- Driver Conflicts: Driver incompatibility can result in system instability and crashes. This usually happens when there’s a mismatch between the macOS and the eGPU drivers. If you’re experiencing issues, update your eGPU drivers to the latest version. If the problem persists, consider rolling back to a previous driver that was stable.
- Additional Tips: For those using older Mac models with Thunderbolt 1 or 2 ports, don’t forget that a USB-C to Thunderbolt adapter may be necessary. Always opt for reliable brands when choosing an adapter to ensure compatibility and performance. Make sure you’re also running a macOS version that supports eGPU setups, such as macOS High Sierra 10.13.4 or later.
Frequently Asked Questions
Is it possible to upgrade the graphics card in all MacBook Pro models?
No, it’s not possible to upgrade the internal graphics card in any MacBook Pro model as they are soldered to the motherboard. However, many MacBook Pro models with Thunderbolt ports can be enhanced using an external GPU (eGPU) for improved graphics performance.
What is the average lifespan of a MacBook Pro graphics card?
The average lifespan of a MacBook Pro graphics card can vary, but it is generally designed to last for about 5 to 7 years under normal usage conditions. Factors like heavy graphics tasks and environmental conditions can influence its longevity. Keep in mind that integrated GPUs may have different lifespans.
How can I determine if my MacBook Pro’s poor performance is due to a failing graphics card?
To determine if your MacBook Pro’s poor performance is due to a failing graphics card, look for signs like screen artifacts, frequent crashes, or sluggish performance during graphics-heavy tasks. Running hardware diagnostic tools and checking for driver updates can also help pinpoint graphics card issues.
Can replacing a graphics card void my MacBook Pro’s warranty?
No, you can’t replace the internal graphics card in a MacBook Pro as it’s integrated into the motherboard. However, using an external GPU (eGPU) generally won’t void your warranty, though it’s always a good idea to consult Apple’s terms and conditions to be certain.

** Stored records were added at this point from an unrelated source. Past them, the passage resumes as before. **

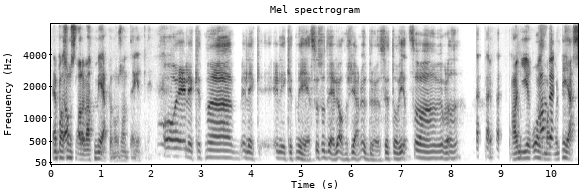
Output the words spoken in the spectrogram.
en person som hadde vært med på noe sånt, egentlig. Og i likhet med, i lik, i likhet med Jesus så deler jo Anders gjerne ut brødet sitt og vin, så det bra det. Han gir òg majones.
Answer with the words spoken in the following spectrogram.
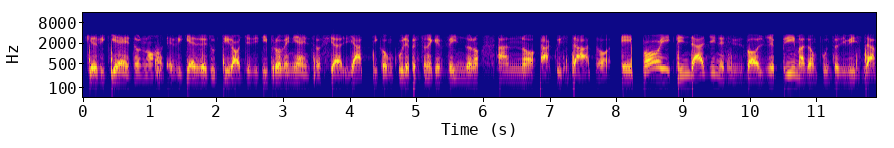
che richiedono e richiedere tutti i rogiti di provenienza, ossia gli atti con cui le persone che vendono hanno acquistato e poi l'indagine si svolge prima da un punto di vista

While it may not be possible to replace the internal graphics card on a MacBook Pro, external GPUs (eGPUs) have opened up new avenues for enhancing your Mac’s graphics capabilities.
Whether you’re dealing with aging hardware, engaging in graphics-intensive tasks, or simply wanting to future-proof your system, an eGPU could be a worthy investment.
While there may be some hurdles like compatibility and potential troubleshooting, the benefits in performance can be significant. So, if you’ve been considering a graphics upgrade for your MacBook Pro, an eGPU might just be the solution you’ve been searching for.
Pro Tip: For optimal performance, connect a dedicated external monitor directly to your eGPU. This setup maximizes the graphics boost you’ll receive for tasks like gaming or video editing.About Mohit